Vista Ridge is San Antonio’s largest single new water source set to come online in the next several years. The roughly 140-mile pipeline is set to deliver water from a portion of the Carrizo-Wilcox Aquifer below Burleson County, northeast of Austin.

Under the Vista Ridge deal, a consortium of private companies and banks led by Kansas City-based Garney Construction must build the pipeline and begin shipping water to SAWS. In return, SAWS must purchase all water that reaches San Antonio, up to 16.3 billion gallons per year.

When complete, Vista Ridge will be the largest water transfer project in Texas history.

SAWS President and CEO Robert Puente told council members that construction is well underway in all seven counties the pipeline crosses – Burleson, Lee, Bastrop, Caldwell, Guadalupe, Comal, and Bexar.

SAWS officials said they expect the private companies will invest $927 million in the project. Through their monthly bills, SAWS customers will pay them back $2.8 billion over 30 years. In 2050, SAWS will own the pipeline.

SAWS officials have long acknowledged that San Antonio won’t need all 16.3 billion gallons immediately. In the 2020s, even in a historic drought, they say San Antonio will have enough water to sell up to nearly 4.9 billion gallons per year to other cities, towns, and developments.

For the past two years, SAWS has been approaching nearly every community between San Antonio and Round Rock, a suburb north of Austin, hoping to sell water, Burton said. The corridor is one of the fastest-growing areas in the U.S.

So far, SAWS has gotten interest from potential buyers but no official deals, a signal that demand is constrained as multiple entities vie to build their own projects.

One example is Alliance Regional Water Authority, comprised of the cities of San Marcos, Kyle, and Buda, as well as Canyon Regional Water Authority, which itself represents five smaller water utilities. That entity is developing its own project to tap the Carrizo-Wilcox Aquifer.
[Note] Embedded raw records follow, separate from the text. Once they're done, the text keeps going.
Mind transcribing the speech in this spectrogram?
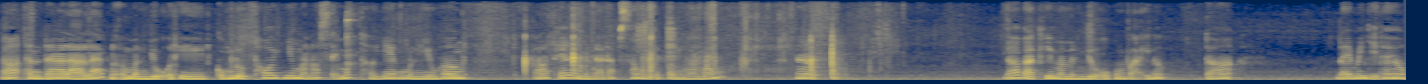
Đó thành ra là lát nữa mình dũa thì cũng được thôi nhưng mà nó sẽ mất thời gian của mình nhiều hơn. Đó thế là mình đã đắp xong cái phần mà móng. Ha. Đó và khi mà mình dụa cũng vậy nữa. Đó. Đây mấy chị thấy không?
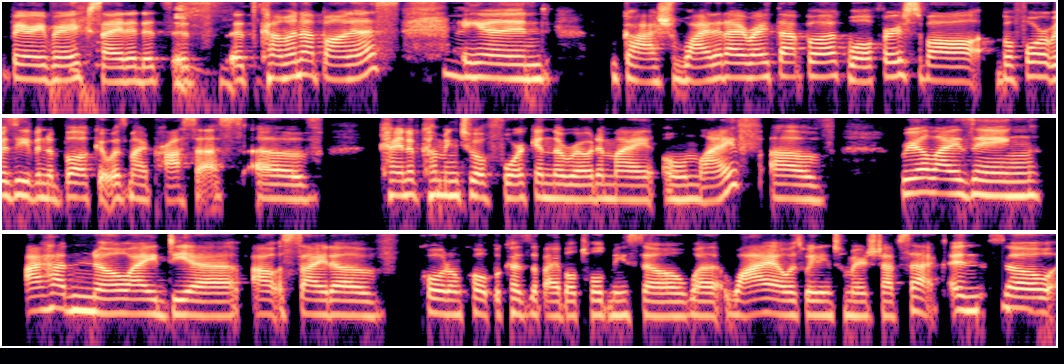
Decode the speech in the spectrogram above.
very, very excited. It's it's it's coming up on us. And gosh, why did I write that book? Well, first of all, before it was even a book, it was my process of kind of coming to a fork in the road in my own life of realizing I had no idea outside of quote unquote because the Bible told me so what why I was waiting till marriage to have sex. And so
“There’s a common mood out there of, ‘I want to control my own destiny,’” Puente said.

Nirenberg, who’s also a SAWS board member in his official capacity, said that council members dating back to 2014 have said they would be interested in selling water, as long as SAWS meets certain conditions. Those conditions include reducing Vista Ridge’s cost burden on SAWS customers and making sure water buyers do their part to conserve.

SAWS officials say it will be up to the SAWS board, City Council, and the community at large to answer some big questions about wholesale sales.

One of them is the price of water. Water from Vista Ridge is projected to cost SAWS around $1,954 per acre-foot, a unit used in the water planning world that adds up to 325,851 gallons.

(At the council meeting, Puente told members the cost would be $1,606 per acre-foot, a figure that only includes fixed costs. He later showed a slide with the $1,954-per-acre-foot number but did not explain the discrepancy.)

SAWS’ other water sources range in cost from $429 to $3,012 per acre-foot, depending on drought conditions, with Vista Ridge projected to be the second highest in price, according to the utility’s 2017 Water Management Plan.

Paying top dollar to ship water from seven counties away, then selling up to one third of that water, has long been an issue for opponents of Vista Ridge. Such opponents include members of the Sierra Club’s local chapter, some of whom held signs at the council meeting opposing the idea.

Sierra Club members, notably Trinity University professor emerita Meredith McGuire and retired mechanical engineer Alan Montemayor, have long said that SAWS should rely on conservation and innovations like rainwater harvesting and greater water reuse to meet its needs.

At the council meeting, Puente raised other questions about how long wholesale water contracts should last, whether SAWS should mandate conservation measures as part of the agreement, and whether drought-related cutbacks should also apply to the entities it sells to.

Council members did not take a vote on the issue, which could come up again in the coming months.

Avatar photo

Brendan Gibbons

Brendan Gibbons is a former senior reporter at the San Antonio Report. He is an environmental journalist for Oil & Gas Watch.